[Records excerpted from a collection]
◇ ◇ ◇ ◇

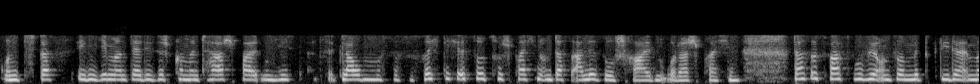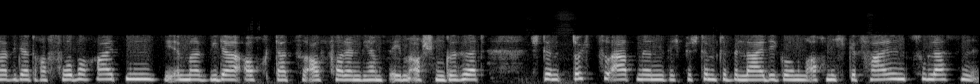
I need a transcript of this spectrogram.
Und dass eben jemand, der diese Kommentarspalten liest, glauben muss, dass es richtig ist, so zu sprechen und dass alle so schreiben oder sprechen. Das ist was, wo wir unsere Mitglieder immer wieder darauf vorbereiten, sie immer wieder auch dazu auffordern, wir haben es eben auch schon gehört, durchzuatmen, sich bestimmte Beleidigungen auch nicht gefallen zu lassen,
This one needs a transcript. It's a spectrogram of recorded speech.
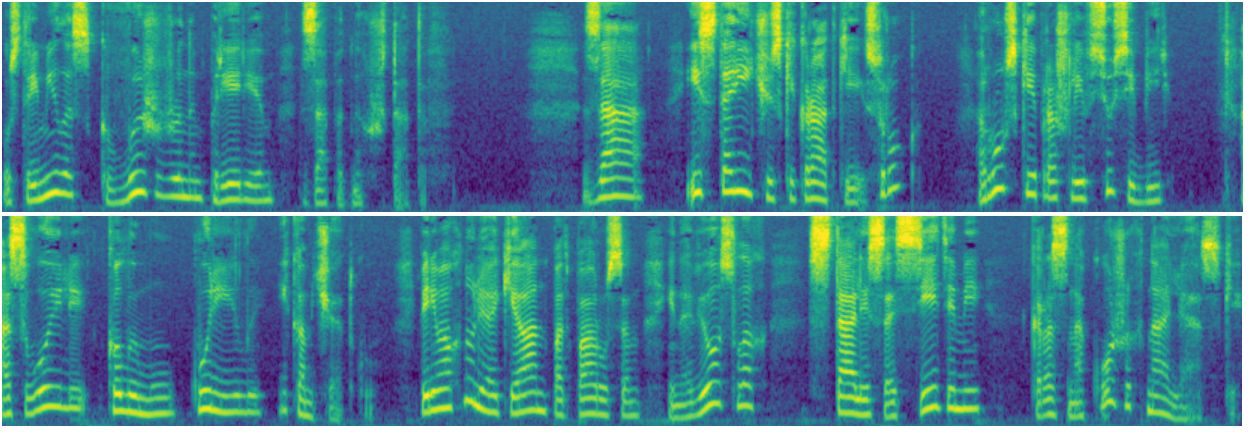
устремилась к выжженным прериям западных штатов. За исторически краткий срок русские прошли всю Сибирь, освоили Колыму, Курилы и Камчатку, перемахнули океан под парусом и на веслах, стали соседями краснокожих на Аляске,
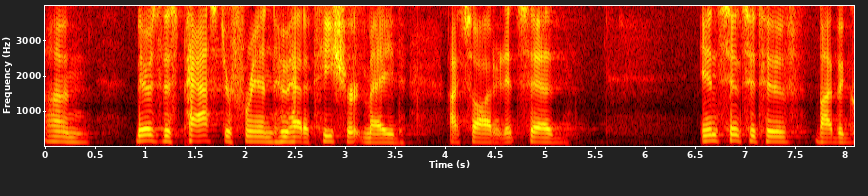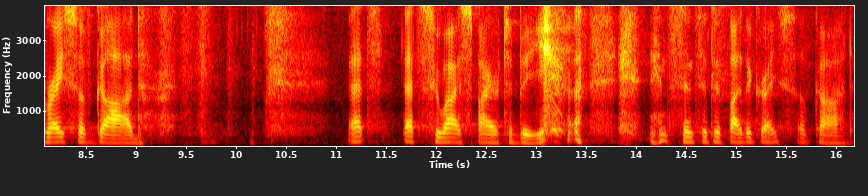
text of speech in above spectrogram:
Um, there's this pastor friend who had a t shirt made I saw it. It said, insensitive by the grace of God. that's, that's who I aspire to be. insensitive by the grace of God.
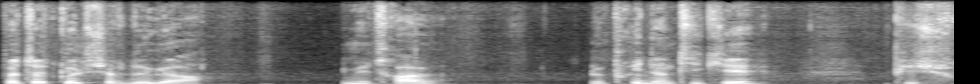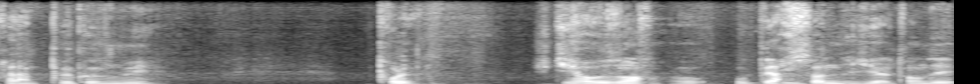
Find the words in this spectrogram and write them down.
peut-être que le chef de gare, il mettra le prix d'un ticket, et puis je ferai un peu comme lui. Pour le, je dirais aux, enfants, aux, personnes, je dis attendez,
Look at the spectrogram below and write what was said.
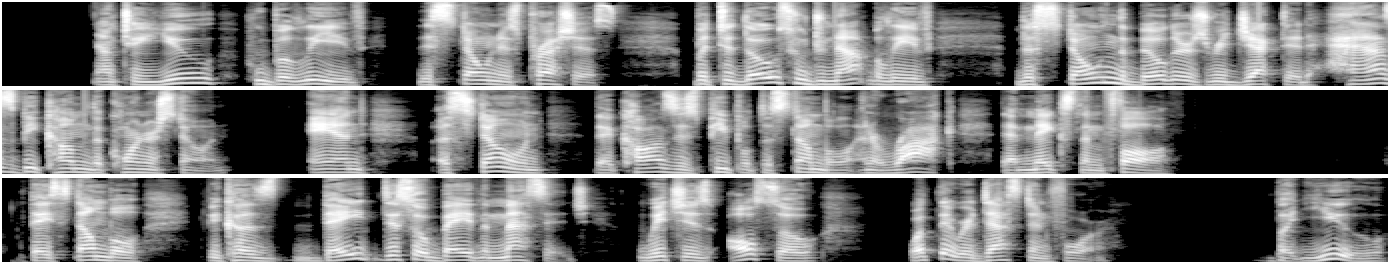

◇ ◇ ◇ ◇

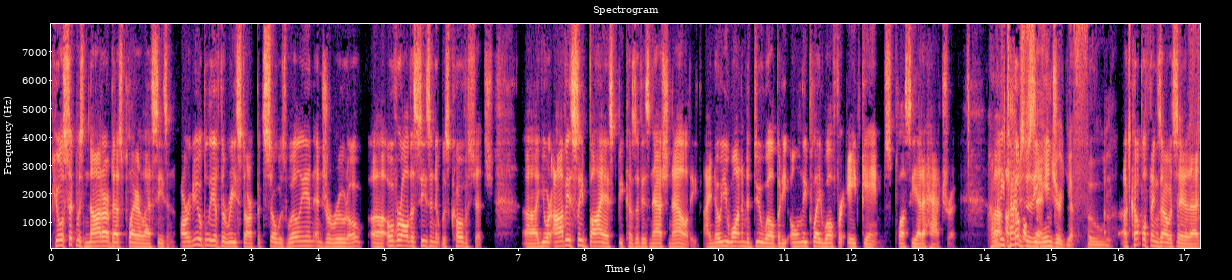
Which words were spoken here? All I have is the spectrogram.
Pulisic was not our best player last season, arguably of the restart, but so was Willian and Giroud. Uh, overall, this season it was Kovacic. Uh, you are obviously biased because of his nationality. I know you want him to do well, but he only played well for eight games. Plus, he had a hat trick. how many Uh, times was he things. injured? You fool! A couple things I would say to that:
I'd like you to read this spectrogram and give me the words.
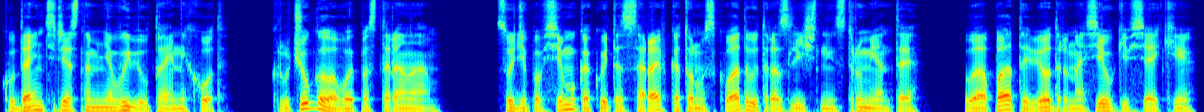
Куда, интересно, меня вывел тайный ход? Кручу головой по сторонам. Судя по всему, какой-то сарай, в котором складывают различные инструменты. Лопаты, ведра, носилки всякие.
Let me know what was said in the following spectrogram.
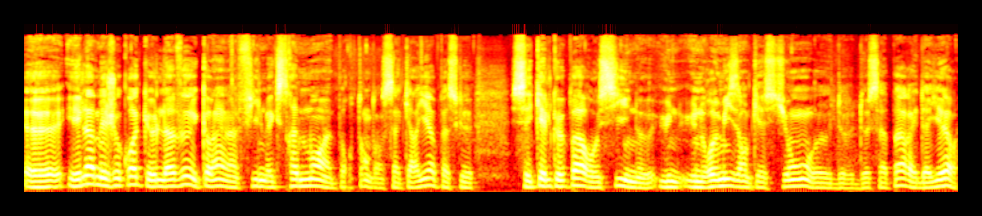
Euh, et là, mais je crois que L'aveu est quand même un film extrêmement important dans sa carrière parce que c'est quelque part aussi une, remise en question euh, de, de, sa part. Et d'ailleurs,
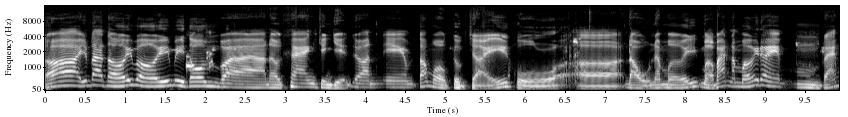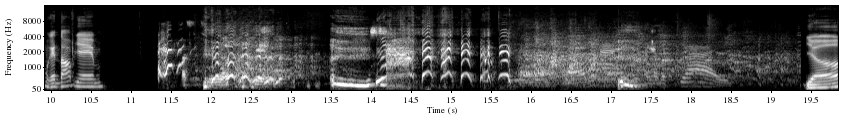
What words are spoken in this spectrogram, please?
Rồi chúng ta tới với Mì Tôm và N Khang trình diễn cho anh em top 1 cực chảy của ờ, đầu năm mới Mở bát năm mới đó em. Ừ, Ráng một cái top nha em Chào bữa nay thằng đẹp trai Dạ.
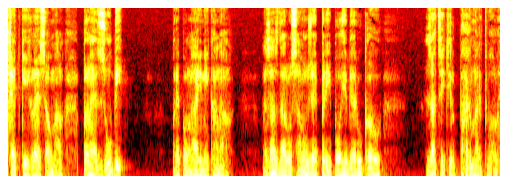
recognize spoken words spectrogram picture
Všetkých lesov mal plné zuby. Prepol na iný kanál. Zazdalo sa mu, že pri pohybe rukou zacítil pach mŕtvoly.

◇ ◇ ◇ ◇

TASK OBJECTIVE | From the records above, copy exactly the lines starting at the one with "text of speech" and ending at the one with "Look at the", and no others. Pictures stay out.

RESPONSE |
text of speech in above spectrogram:
Um, there's this pastor friend who had a t shirt made I saw it. It said, insensitive by the grace of God. that's, that's who I aspire to be. insensitive by the grace of God.
Find the words in this spectrogram and write them down.
peut-être que le chef de gare, il mettra le prix d'un ticket, et puis je ferai un peu comme lui. Pour le, je dirais aux, enfants, aux, personnes, je dis attendez,
Look at the spectrogram below and write what was said.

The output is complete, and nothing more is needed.